Drezner (All Politics Is Global), a Tufts professor of international politics, comes up with an intriguing intellectual conceit to explain various schools of international political theory. He imagines a world overrun with zombies and considers the likely responses of national governments, the U.N. and other international organizations, and nongovernment organizations (NGOs). He examines possible reactions through the lens of seven theoretical approaches including realpolitik, liberalism, neoconservatism, and bureaucratic politics. After considering the efficacy of each approach in combating the zombie hordes, Drezner weighs their flaws and concludes that given the limitations of human reason and a highly fluid situation, all theories are “more circumscribed than international relations theorists proclaim in their scholarship.” Drezner is fascinated with zombies—he’s seen all the movies and read the books—and writes with clarity, insight, and wit. For example, he notes that as zombies bite humans, who then become zombies, human-zombie “alliances of convenience” might be possible,” that NGOs would arise “devoted to the defense of the living dead,” and that neoconservative “shock-and-awe” military approaches probably wouldn’t impress the undead zombies. This slim book is an imaginative and very helpful way to introduce its subject—who knew international relations could be this much fun? (Mar.)

Inside WikiLeaks

Inside WikiLeaksFormer WikiLeaks Insider and Spokesman Daniel Domscheit-Berg Authors an Exposé of the “World’s Most Dangerous Website”

In an eye-opening account, Daniel Domscheit-Berg, the former spokesman of WikiLeaks, reveals never-disclosed details about the inner workings of the increasingly controversial organization that has struck fear into governments and business organizations worldwide and prompted the Pentagon to convene a 120-man task force. In addition to Germany and the U.S., Inside WikiLeaks will be published simultaneously in 12 other countries.
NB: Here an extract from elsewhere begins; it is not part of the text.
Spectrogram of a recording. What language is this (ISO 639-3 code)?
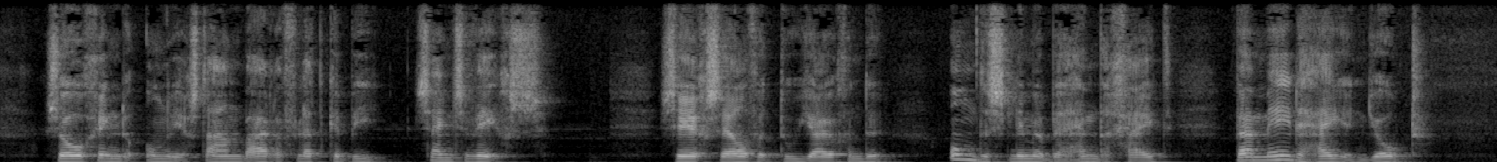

Under the pseudonym Daniel Schmitt, Domscheit-Berg was the effective No. 2 at WikiLeaks and the organization’s most public face, after Julian Assange. In this book, he reveals the evolution, finances, and inner tensions of the whistleblower organization, beginning with his first meeting with Assange in December 2007. He also describes what led to his September 2010 withdrawal from WikiLeaks, including his disenchantment with the organization’s lack of transparency, its abandonment of political neutrality, and Assange’s increasing concentration of power. What has been made public so far about WikiLeaks is only a small fraction of the truth. With Domscheit-Berg’s insider knowledge, he is uniquely able to tell the full story. A computer scientist who worked in IT security prior to devoting himself full-time to WikiLeaks, he remains committed to freedom of information on the Internet. Today he is working on a more transparent secret-sharing website called OpenLeaks, developed by former WikiLeaks people, to be launched in early 2011.